As I “tweeted” yesterday: “Buh-bai Australian”.

Gosh, there are days when I really love capitalism.

Go creative destruction go!

For international readers “The Australian” is a News Corp national daily renowned for being the most partisan media outlet on the climate debate. On a daily basis it calls into question climate science. The Australian is no more than mouthpiece for Murdoch’s quixotic views on climate, the role of government and other conservative agendas. Think of it as “Fox News” in print.

Now that Chairman Murdoch has discovered Twitter I think he’s worked out it’s easier to send out a few “tweets” to get his views across than subsidise a $25 million money loser like The Australian.

Excuse me if I indulge in just a little schadenfreude.

Australian leading newspaper? Errr….

Of course The Australian is madly spinning its circulation statistics in order survive, claiming it “leads the pack in circulation” down under. One would think it means “The Oz” is Australia’s leading selling newspaper based on that headline!

Acutally The Oz is spinning facts: it’s only “leading” when they compared its circulation figures to rival publisher Fairfax’s Australian Financial Review:

In the three months to December 31, the newspaper’s Monday-to-Friday sales increased by 3.5 per cent compared with the same period in 2010, rising from an average of 129,166 copies a day to 133,701.

Average sales of The Weekend Australian rose by 1.6 per cent year-on-year from 290,286 copies to 295,066.

The paper’s performance drove an overall increase of 1.3 per cent in Monday-to-Saturday sales of national mastheads, which was the only category to post a rise.

Gosh, that does sound so…. impressive!

The other national paper, Fairfax Media’s The Australian Financial Review, experienced a weekday sales drop of 3.3 per cent from an average of 74,733 copies sold each day to 72,282. Its Saturday sales rose 3.7 per cent from 78,783 copies to 81,667.

The AFR is a business daily; a niche paper that appeals to a much narrower audience than the one The Australian aspires. Once more we have the spectacle of The Australian selectively using data to reframe the actual truth.

Doesn’t that sound familiar?

The end of “The war on science”
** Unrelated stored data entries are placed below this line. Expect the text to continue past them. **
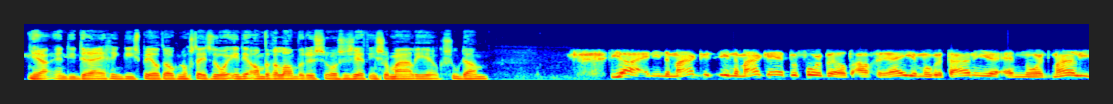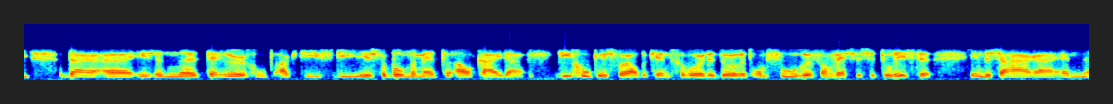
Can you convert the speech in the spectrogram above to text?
Ja, en die dreiging die speelt ook nog steeds door in die andere landen. Dus zoals u zegt in Somalië, ook Sudan. Ja, en in de, maak, in de bijvoorbeeld, Algerije, Mauritanië en Noord-Mali, daar uh, is een uh, terreurgroep actief die is verbonden met Al-Qaeda. Die groep is vooral bekend geworden door het ontvoeren van westerse toeristen in de Sahara en uh,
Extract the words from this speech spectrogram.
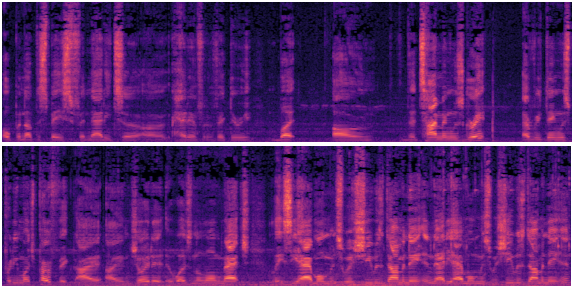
opened up the space for Natty to uh, head in for the victory, but um, the timing was great everything was pretty much perfect. I, I enjoyed it. It wasn't a long match. Lacey had moments where she was dominating. Natty had moments where she was dominating.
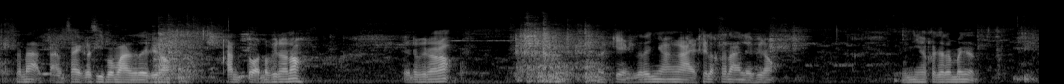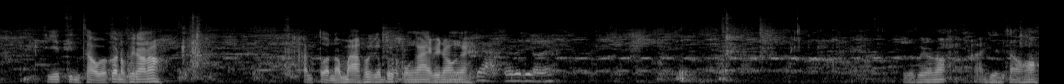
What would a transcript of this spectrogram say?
ลักษณะการใส่กระสีประมาณเลยพี่น้องขั้นตอนเนาะพี่น้องเนาะเห็นเนาะพี่น้องเนาะตะแกรงจะได้ง่ายขึ้นลักษณะเลยพี่น้องวันนี้เราจะได้มาที่ตินเสาไว้ก่อนเนาะพี่น้องเนาะขั้นตอนเอามาเพื่อก็เป็นของง่ายพี่น้องเลย เดียวเลยเดี๋ยวพี่น้องเนาะการยืนเสาห้อง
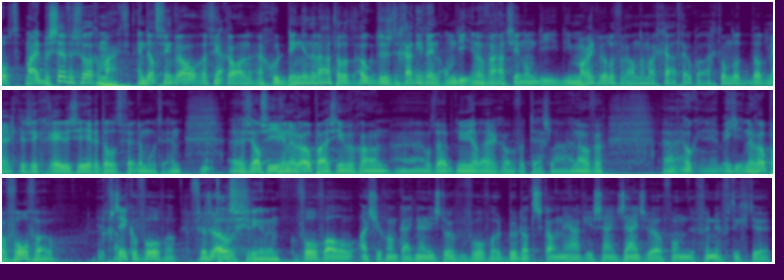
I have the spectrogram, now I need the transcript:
Klopt, maar het besef is wel gemaakt. En dat vind ik wel, vind Ja. ik wel een, een goed ding inderdaad. Dat het ook, dus het gaat niet alleen om die innovatie en om die, die markt willen veranderen... maar het gaat er ook wel echt om dat, dat merken zich realiseren dat het verder moet. En eh, zelfs hier in Europa zien we gewoon... eh, want we hebben het nu heel erg over Tesla en over... eh, ook, weet je, in Europa Volvo. Zeker Volvo. Fantastische dingen doen. Volvo, als je gewoon kijkt naar de historie van Volvo, doordat Scandinaviërs zijn, zijn ze wel van de vernuftige,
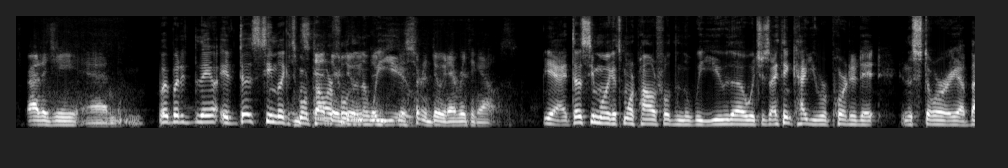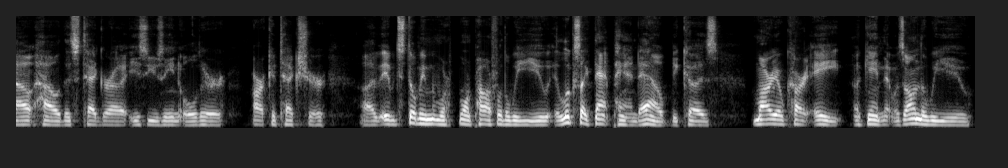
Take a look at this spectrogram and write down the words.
strategy, and but but it, they, it does seem like it's more powerful doing, than the Wii U. They're sort of doing everything else. Yeah, it does seem like it's more powerful than the Wii U, though, which is I think how you reported it in the story about how this Tegra is using older architecture uh, it would still be more, more powerful than the Wii U. It looks like that panned out because Mario Kart 8, a game that was on the Wii U,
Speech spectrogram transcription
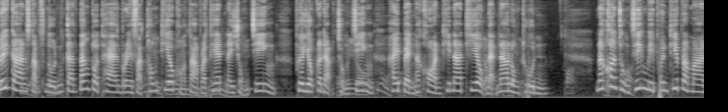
ด้วยการสนับสนุนการตั้งตัวแทนบริษัทท่องเที่ยวของต่างประเทศในฉงชิ่ง เพื่อยกระดับฉงชิ่ง ให้เป็นนครที่น่าเที่ยวและน่าลงทุน นครฉงชิ่งมีพื้นที่ประมาณ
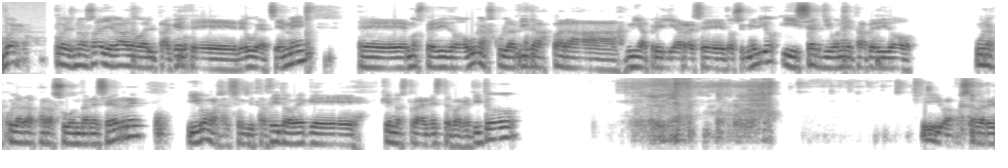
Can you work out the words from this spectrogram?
Bueno, pues nos ha llegado el paquete de VHM. Eh, hemos pedido unas culatitas para mi Aprilia RS 2,5 y Sergio Bonet ha pedido unas culatas para su Honda NSR. Y vamos a hacer un vistacito a ver qué, qué nos traen este paquetito. Y vamos a ver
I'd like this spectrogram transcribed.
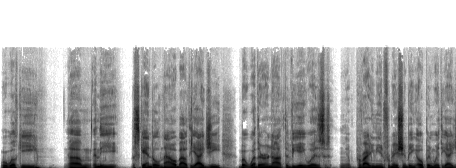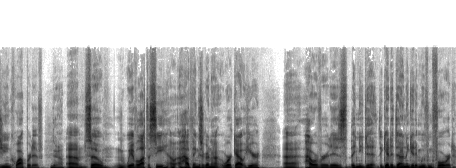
where Wilkie um, and the the scandal now about the IG, but whether or not the VA was you know, providing the information, being open with the IG and cooperative. Yeah. Um, so we have a lot to see uh, how things are going to work out here. Uh, however, it is they need to, to get it done and get it moving forward.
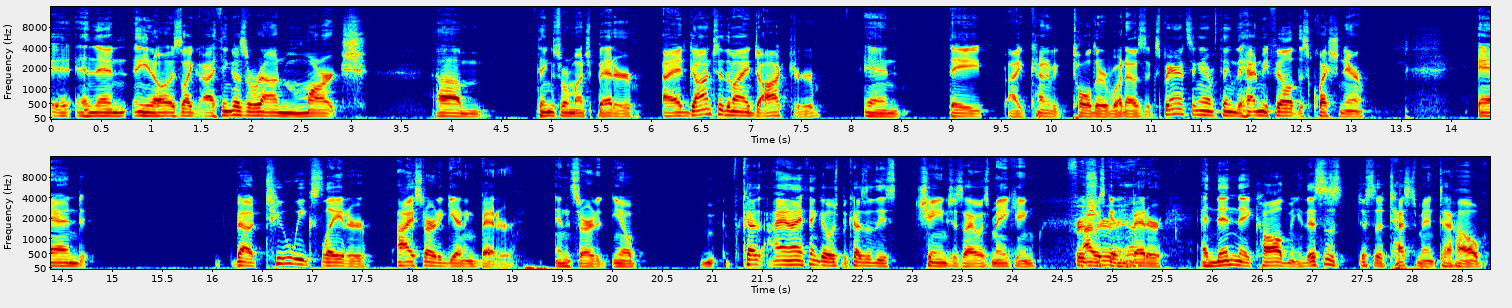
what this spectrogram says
and then you know it was like i think it was around march um things were much better i had gone to the, my doctor and they I kind of told her what I was experiencing and everything. They had me fill out this questionnaire, and about two weeks later, I started getting better and started, you know, because and I think it was because of these changes I was making. For I was sure, getting yeah. better, and then they called me. This is just a testament to how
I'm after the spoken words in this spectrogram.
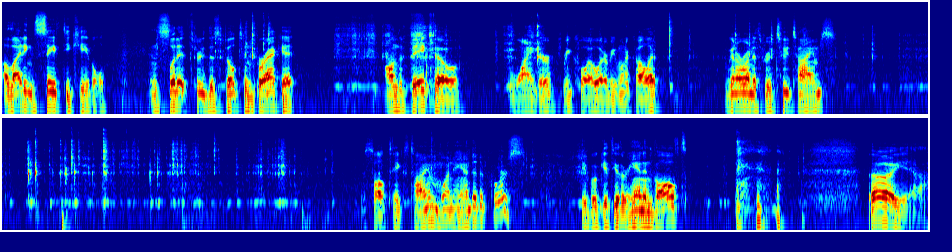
a lighting safety cable, and slid it through this built-in bracket on the Bayco winder, recoil, whatever you want to call it. I'm going to run it through two times. This all takes time, one-handed of course. People get the other hand involved. oh yeah,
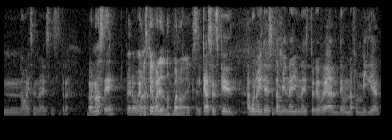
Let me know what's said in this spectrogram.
No, ese no es, esa es otra. O no sé, pero Bueno, bueno. es que hay varios, ¿no? Bueno, ex- El caso es que, ah, bueno, y de eso también hay una historia real de una familia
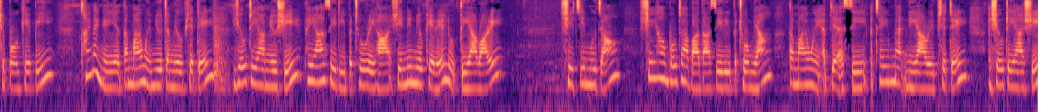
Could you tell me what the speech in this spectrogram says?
ဖြစ်ပေါ်ခဲ့ပြီးထိုင်းနိုင်ငံရဲ့တမိုင်းဝင်မြို့တစ်မြို့ဖြစ်တဲ့ရုတ်တရာမြို့ရှိဖျားစီဒီပထိုးတွေဟာရင်းနှီးမြုပ်ခဲ့တယ်လို့သိရပါတယ်။ရည်ကြီးမှုကြောင့်ရှေးဟောင်းဗုဒ္ဓဘာသာစီရီပထိုးများတမိုင်းဝင်အပြက်အစီးအထိမ့်မှတ်နေရာတွေဖြစ်တဲ့အယုတ်တရားရှိ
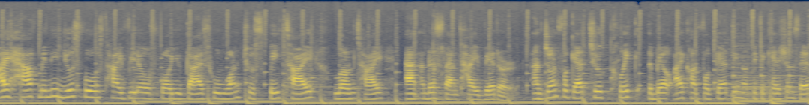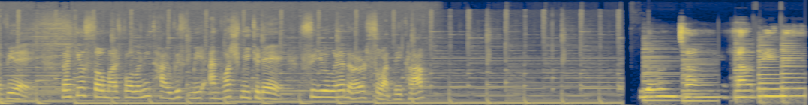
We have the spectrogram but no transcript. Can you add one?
I have many useful Thai videos for you guys who want to speak Thai, learn Thai, and understand Thai better. And don't forget to click the bell icon for getting notifications every day. Thank you so much for learning Thai with me and watch me today. See you later. สวัสดีครับ Learn Thai happily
As Tim Lambert “War on science” has demonstrated over the years The Australian has a pathological relationship with the truth, whether that is science or in this case even its own circulation figures and viability.
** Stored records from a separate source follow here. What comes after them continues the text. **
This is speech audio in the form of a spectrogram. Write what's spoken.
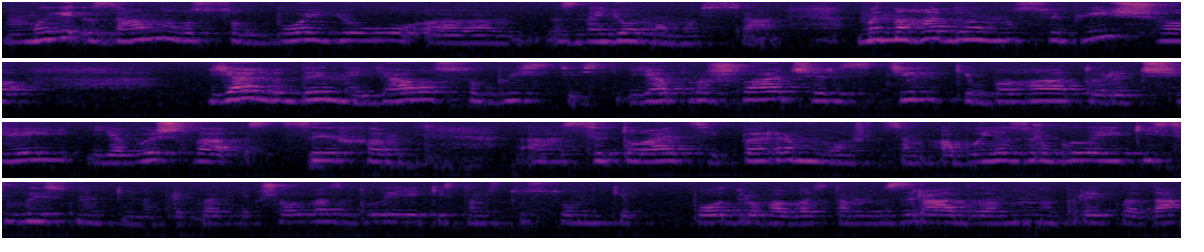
Ми заново з собою е, знайомимося. Ми нагадуємо собі, що я людина, я особистість. Я пройшла через стільки багато речей. Я вийшла з цих е, е, ситуацій переможцем, або я зробила якісь висновки, наприклад, якщо у вас були якісь там стосунки, подруга вас там зрадила, ну, наприклад, да,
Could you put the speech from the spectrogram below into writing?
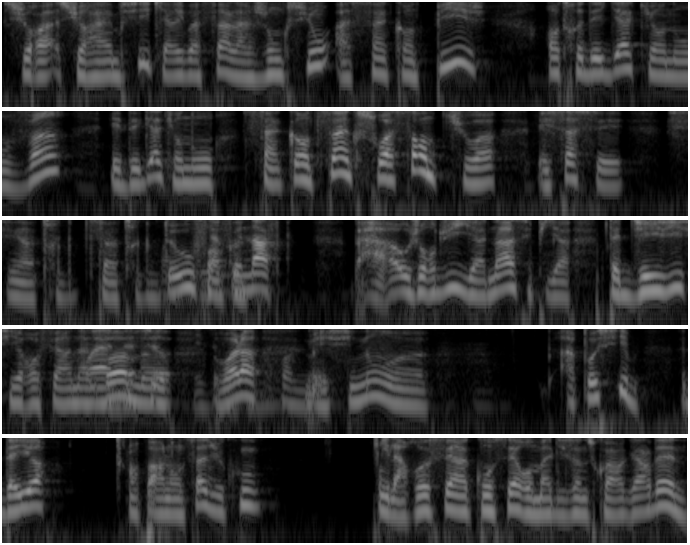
sur, un, sur un MC qui arrive à faire la jonction à 50 piges entre des gars qui en ont 20 et des gars qui en ont 55, 60, tu vois. Et ça, c'est, un truc, c'est un truc de ouf. Il y a en. Bah, aujourd'hui, il y a Nas et puis il y a peut-être Jay-Z s'il refait un album. Euh, voilà. Mais sinon, euh, impossible. D'ailleurs, en parlant de ça, du coup, il a refait un concert au Madison Square Garden.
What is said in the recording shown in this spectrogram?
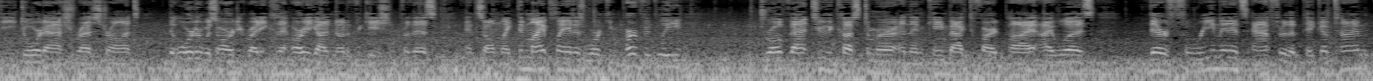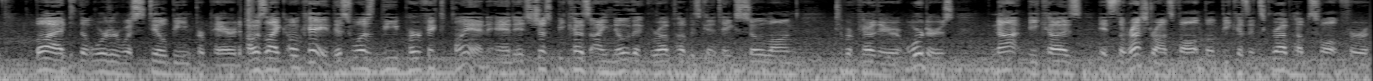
the DoorDash restaurant. The order was already ready because I already got a notification for this. And so I'm like, then my plan is working perfectly. Drove that to the customer and then came back to Fired Pie. I was there three minutes after the pickup time, but the order was still being prepared. I was like, okay, this was the perfect plan. And it's just because I know that Grubhub is gonna take so long to prepare their orders, not because it's the restaurant's fault, but because it's Grubhub's fault for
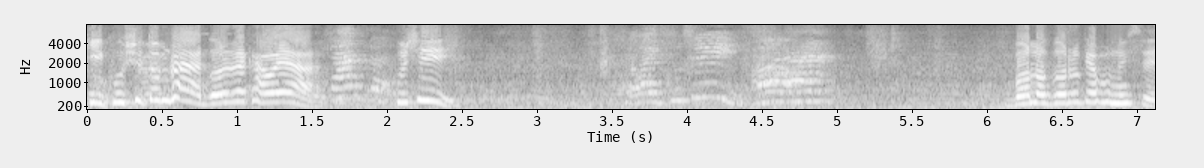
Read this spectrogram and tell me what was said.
কি, খুশি তোমরা? গরুরে খাওয়াইয়া? খুশি? বলো, গরু কেমন হয়েছে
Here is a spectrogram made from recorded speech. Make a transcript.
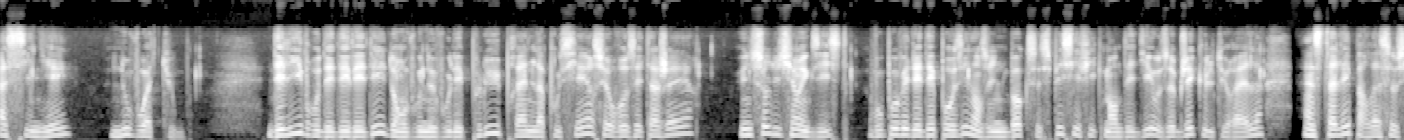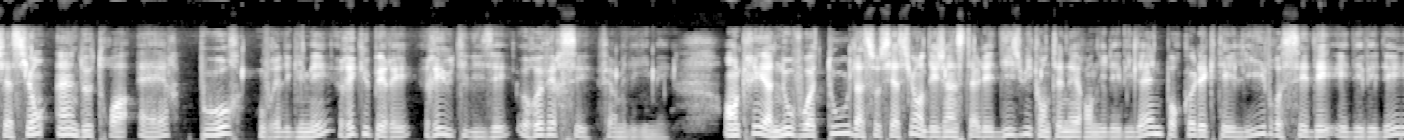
Assigné, nous voit tout. Des livres ou des DVD dont vous ne voulez plus prennent la poussière sur vos étagères? Une solution existe, vous pouvez les déposer dans une box spécifiquement dédiée aux objets culturels installée par l'association 123R pour, ouvrez les guillemets, récupérer, réutiliser, reverser, fermez les guillemets. Ancrée à Nouvoitou, l'association a déjà installé 18 containers en Ille-et-Vilaine pour collecter livres, CD et DVD,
The Australian is very much in the habit of reframing facts to tell it and readers the things it/they want to hear:

“Climate change is a hoax!”

“The Australian is a profitable newspaper!”

Neither statement is true.

The Australian exists only because Chairman Murdoch has had a sentimental attachment to broad sheets such as The Australian. The editors of The Australian can crow all they like about their circulation figures, but if you’re not a profitable business then you will either fold, be taken over or become something very different.

So what does this mean for the climate debate?

The breakup and demise of News Corporation titles such as The Australian is potentially good news for the debate on climate change and the scientific community. Given the partisan nature of The Australian and its campaign to distort the public understanding of climate change, its demise can only been seen as a positive.

As I said, there are days when I love capitalism.

2 thoughts on “The $25 million dollar losers: why the News Corp break-up may see the end of The Australian’s “War on science”

  1. It would be wonderful to see an advertiser boycott of the Australian to help increase the annual losses to, oh, say, a nice round 30 million per year.

  2. Gus says:

    The sad thing is, I would love to read a really good national daily, and would be willing to pay for it. The Australian’s battle with the SMH pushed it to the right and it sadly took on the views of the loony fringe of the US Republicans; it is now a national disgrace.

Leave a Reply

Fill in your details below or click an icon to log in:

WordPress.com Logo

You are commenting using your WordPress.com account. Log Out / Change )

Twitter picture

You are commenting using your Twitter account. Log Out / Change )

Facebook photo

You are commenting using your Facebook account. Log Out / Change )

Google+ photo

You are commenting using your Google+ account. Log Out / Change )

Connecting to %s

%d bloggers like this: